I have been trying to come up with creative ways for her to use her arm. She can be open to my suggestions sometimes, like this morning while playing at a Fun Day hosted by our 4-H club.


Yet we continue to work really hard.  She does physical therapy once a week right now and then Joe or I help her the other 6 days at home through her repetitions. She has occupational therapy, speech therapy and music therapy also once per week. Her schedule is crazy but I try as hard as I can to protect her childhood. 


We need a pic of Violet.  She hasn’t been sleeping well at all for a few weeks….I gave in at 4 a.m. today and we got some serious snuggle time😀

Ava and I are off to Cincinnati on Tuesday!! We leave Sioux Falls at 5:00 a.m. and get back around 10:00 p.m., I think.  It will be a big day.  I have been praying that they are confident in the track she is following and that no additional surgeries/treatments are needed for now.  I have a long list of questions circling in my mind to ask them.  Sometimes I think they call me the Crazy Minnesota Mom behind my back.  I think I am way more into the “how and why” of it all than most parents.  That’s just how I tick.  God chose me to be Ava’s mom and I am her best advocate.  Just doing my job. 

Joe gets the ‘privilege’ of overseeing goat, calf and chicken chores while Ava and I travel.  Good thing we will only be gone for a day.  Good thing he loves me.  Because I don’t think he loves the goats. 

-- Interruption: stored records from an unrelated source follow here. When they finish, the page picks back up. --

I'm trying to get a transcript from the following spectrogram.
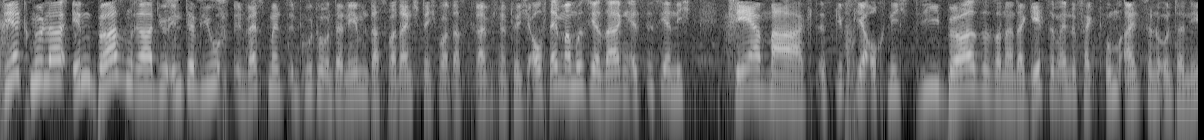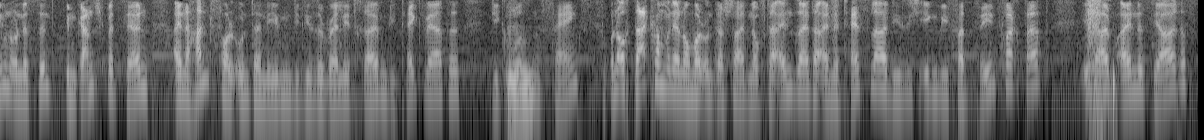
Dirk Müller im Börsenradio-Interview. Investments in gute Unternehmen, das war dein Stichwort, das greife ich natürlich auf. Denn man muss ja sagen, es ist ja nicht der Markt. Es gibt ja auch nicht die Börse, sondern da geht es im Endeffekt um einzelne Unternehmen. Und es sind im ganz Speziellen eine Handvoll Unternehmen, die diese Rallye treiben. Die Tech-Werte, die großen mhm. Fangs. Und auch da kann man ja nochmal unterscheiden. Auf der einen Seite eine Tesla, die sich irgendwie verzehnfacht hat innerhalb eines Jahres.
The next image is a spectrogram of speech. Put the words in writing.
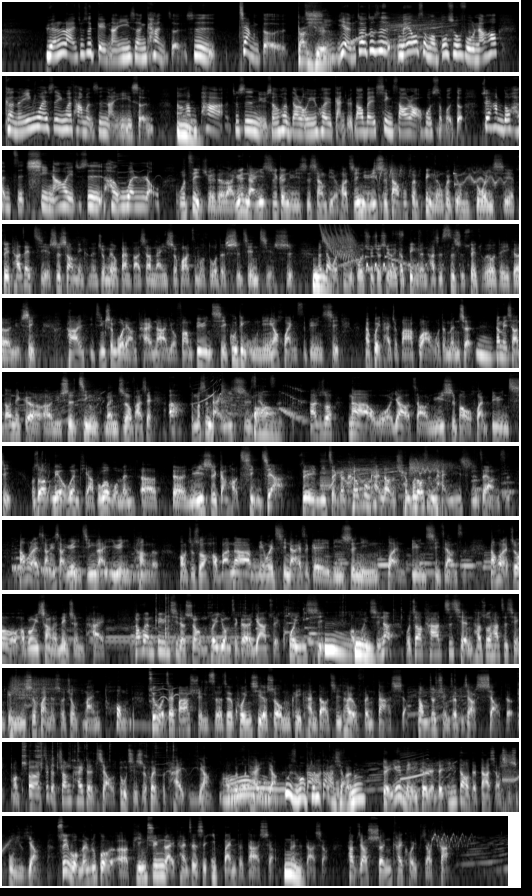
原来就是给男医生看诊是。这样的体验，对，就是没有什么不舒服。然后可能因为是因为他们是男医生，然后他们怕就是女生会比较容易会感觉到被性骚扰或什么的，所以他们都很仔细，然后也就是很温柔。我自己觉得啦，因为男医师跟女医师相比的话，其实女医师大部分病人会比我们多一些，所以他在解释上面可能就没有办法像男医师花这么多的时间解释。那像我自己过去就是有一个病人，她是四十岁左右的一个女性。她已经生过两胎，那有放避孕器，固定五年要换一次避孕器。那柜台就帮她挂我的门诊。嗯，那没想到那个呃女士进门之后发现啊，怎么是男医师这样子？她就说，那我要找女医师帮我换避孕器。我说没有问题啊，不过我们呃的女医师刚好请假，所以你整个科部看到的全部都是男医师这样子。她后来想一想，因为已经来医院一趟了。哦，就说好吧，那勉为其难还是给李医师您换避孕器这样子。那后后来就好不容易上了内诊台。那换避孕器的时候，我们会用这个鸭嘴扩音器，嗯，扩音器。那我知道他之前他说他之前给女医师换的时候就蛮痛的，所以我在帮他选择这个扩音器的时候，我们可以看到其实它有分大小，那我们就选择比较小的。哦，呃，这个张开的角度其实会不太一样，哦，会不太一样。为什么分大小呢？对，因为每一个人的阴道的大小其实不一样，所以我们如果呃平均来看，这是一般的大小，一般的大小，它比较深，开口也比较大。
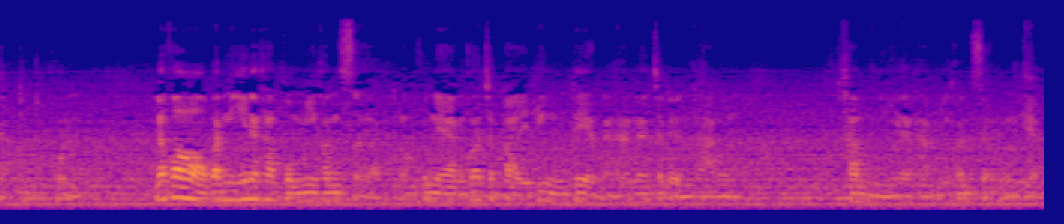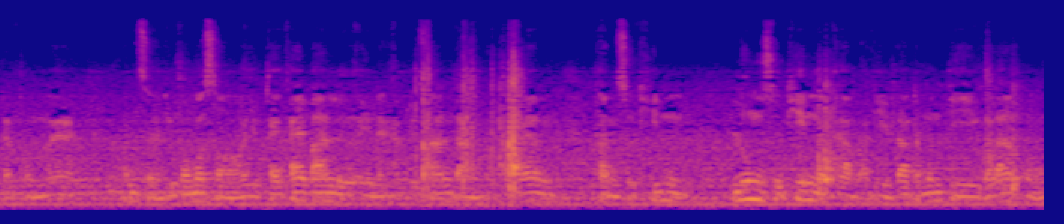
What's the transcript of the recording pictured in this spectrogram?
จากทุกๆคน แล้วก็วันนี้นะครับผมมีคอนเสิร์ตของคุณแอนก็จะไปที่กรุงเทพนะฮะน่าจะเดินทางค่ำนี้นะครับ มีคอนเสิร์ตกรุงเทพแต่ผมมาคอนเสิร์ตอยู่กมสอยู่ใกล้ๆบ้านเลยนะครับอยู่สร้างดังงานทันสุทินลุงสุทินนะครับ อดีตรัฐมนตรีกลาโหม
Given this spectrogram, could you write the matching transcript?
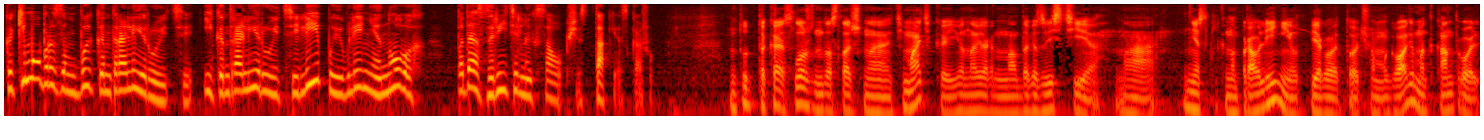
Каким образом вы контролируете и контролируете ли появление новых подозрительных сообществ, так я скажу? Ну, тут такая сложная достаточно тематика, ее, наверное, надо развести на несколько направлений. Вот первое, то, о чем мы говорим, это контроль.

What to do with rapeseed

What to do with rapeseed

I don’t think I had even heard of rapeseed until 2 years ago in the fall, when my father-in-law wisely decided we were going to start growing cover-crops on our land after we harvested the corn silage.  The idea was that, when planted in the fall (a mixture of white icicle radishes, turnips, and this rapeseed), the roots will grow deep into the soil.  These roots break up compaction within the soil and provide small spaces for the rain to trickle down into after the roots freeze and rot.

HOWEVER, rot these rapeseed did not!  Just look at it.  We took these photos on Sunday.  Violet thought it was a jungle!

Last fall in our area, it did not freeze hard until quite late.  The cover crops flourished.  The previous year (our first attempt), we never received enough moisture to really see what could happen so it was especially impressive last fall.  There were turnips the size of baseballs, and also radishes like the biggest carrot you’ve ever seen.

The rapeseed didn’t look like much until this spring.  Apparently, the snow must have insulated it enough that it didn’t die.  We have had an incredibly wet spring with rain shower after rain shower.  Some of our corn is planted, but this field will be corn silage again next year, so it wasn’t touched yet as corn silage doesn’t need to grow as many days as corn that we harvest for grain.

I wonder if the bees enjoyed all the flowers?  I wonder if we will ever see this happen again?  I just thought it was neat enough that it deserved some photos!